“I was scoring and also provided plenty of goal-scoring chances for my teammates. In my debut season in the topflight league, I was the highest goal-scoring midfielder among all the midfielders at Civics. Nonetheless, Civics became a major force to be reckoned with and many teams started to take us seriously.”
In 1995, the youthful Civilians won their first major trophy beating Liverpool (Okahandja) in the final and came very close again in 1996 but lost in the same competition against coastal giants Blue Waters.

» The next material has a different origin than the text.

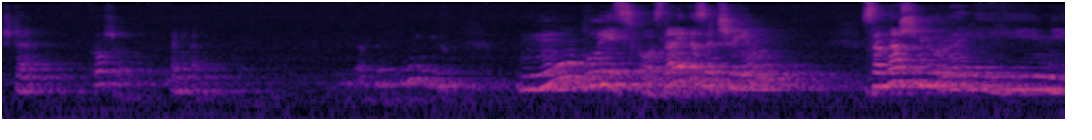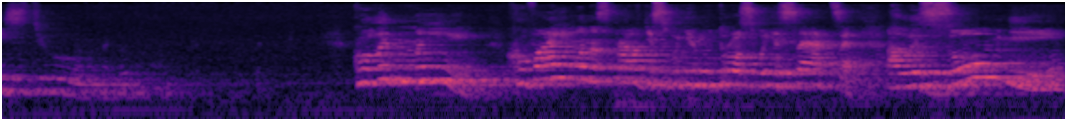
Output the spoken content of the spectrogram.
Ще? Прошу, пані Ну, близько. Знаєте за чим? За нашою релігійністю. Коли ми ховаємо насправді нутро, своє серце, але зовні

Such was Codesa’s impressive performance that he was called up to the Brave Warriors side in 1996. He made his international debut for the Warriors against Botswana away in Gaborone. In 1997, he developed itchy feet and abandoned the Civilians’ ship, only to resurface at another boyhood team Black Africa. “It was always a childhood dream to play for the Gemengde outfit.”
Codesa walked straight into the BA starting line-up and just as he started to settle in with his new teammates and on the verge of winning silverware, tragedy struck as he sustained a very nasty potential career-ending knee injury, which sidelined him for almost four years.

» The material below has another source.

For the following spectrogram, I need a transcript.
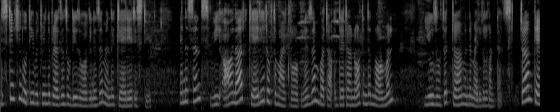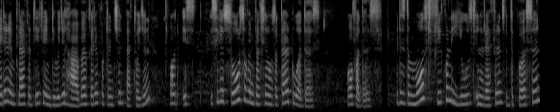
distinction होती है between the presence of this organism and the carrier state in a sense we all are carrier of the micro organism but that are not in the normal use of the term in the medical context term carrier imply करती है कि इंडिविजुअल हार्बर करे पोटेंशियल पैथोजन और इस, इसलिए सोर्स ऑफ़ इन्फेक्शन हो सकता है to others of others. It is the most frequently used in reference with the person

Upon recovery, Codesa almost walked away from competitive football but resolved to give it another try. He joined exciting Khomasdal outfit Young Ones. Sadly, the Kings at Night were in a rebuilding process.
“I kept pushing myself and somehow managed to regain my form. We had to bring in new players but under the shrewd stewardship of former club defender Harold von Luttichau, the Kings at Night rediscovered their mojo and were a force to be reckoned with.”

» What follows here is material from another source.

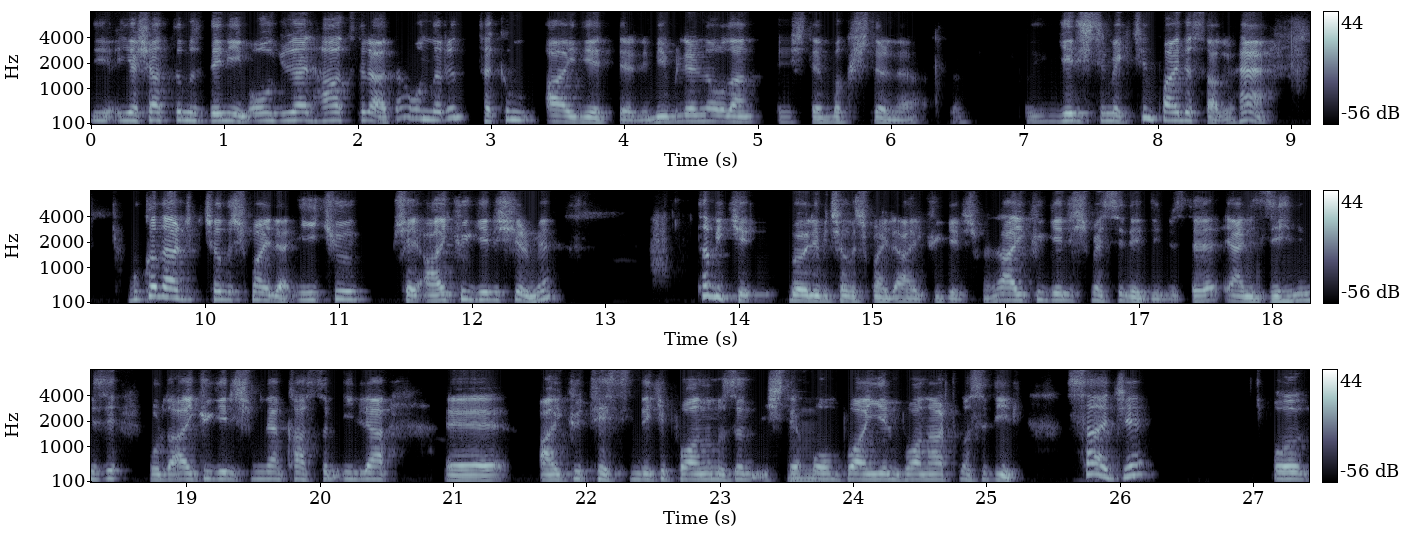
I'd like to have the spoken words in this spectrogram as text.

However, in the 2001/2002 season, Young Ones stumbled on the home straight, suffering losses in the league and NFA Cup. Codesa retreated to Black Africa after just one season with the Kings at Night, but his second homecoming only lasted six months.
“I was pondering quitting football in the 2002/2003 term but out of the blue, here come Tigers and if you asked me how I joined Ingwe, it was not exactly a pleasant episode ... (laughs). I was at home relaxing on a cool Saturday morning when Kelly Asser and Oubaas rocked up unannounced requesting me to come and play for Tigers.
“My buddy Oubaas told me boldly ... ‘You are now a Tigers player’ but I protested saying that I was still on the books of Black Africa and had not been training with the team for almost two weeks as I wanted to retire.”
Without putting in any training session with “Ingwe”, Codesa was right away thrown into action and played the full 90 minutes in a league match against Liverpool. The debutant ended on the winning side as Tigers dispatched the Nau-Aib outfit by five unanswered goals.
“That same year, ‘Ingwe’ were unstoppable and I’m really thankful to Kelly for bringing me back to where I could be happy playing football. In 2003, we reached the NFA Cup final but sadly lost 4-2 to Civics though I scored but could not turn it in our favour.” Codesa retired aged 29.
“The way things have currently unfolded in the corridors of domestic football, it’s very painful and I hope those entrusted to administer the beautiful game find an amicable positive solution for football to return to normality.”
Codesa singles out two prominent footballers Bobby Samaria (Eleven Arrows /Black Africa) and Congo Hindjou Liverpool/Civics/African Stars as the most dangerous opponents he has ever played against.
“At Civics, I had the privilege to rub shoulders with Harold Kaunozondunge, Mandla Gamatham, Sputla Masite, Golla van Staden, Pele Isaacs, Tiger Goagoseb, Rex English, Mac Camm, Flamero Jansen and Mabos Ortman.
During his somewhat abbreviated stint with the national senior football team, Codesa fought hard for a starting berth with young players that were just promoted from the under 20 side and the Olympic teams.
“Up to this day, I’m yet to witness a local footballer who can read the game better than Oubaas Mokoena. It was unfortunate that the two of us did not manage enough time together in the same team, but I guess things do happen for a reason,” concludes Codesa.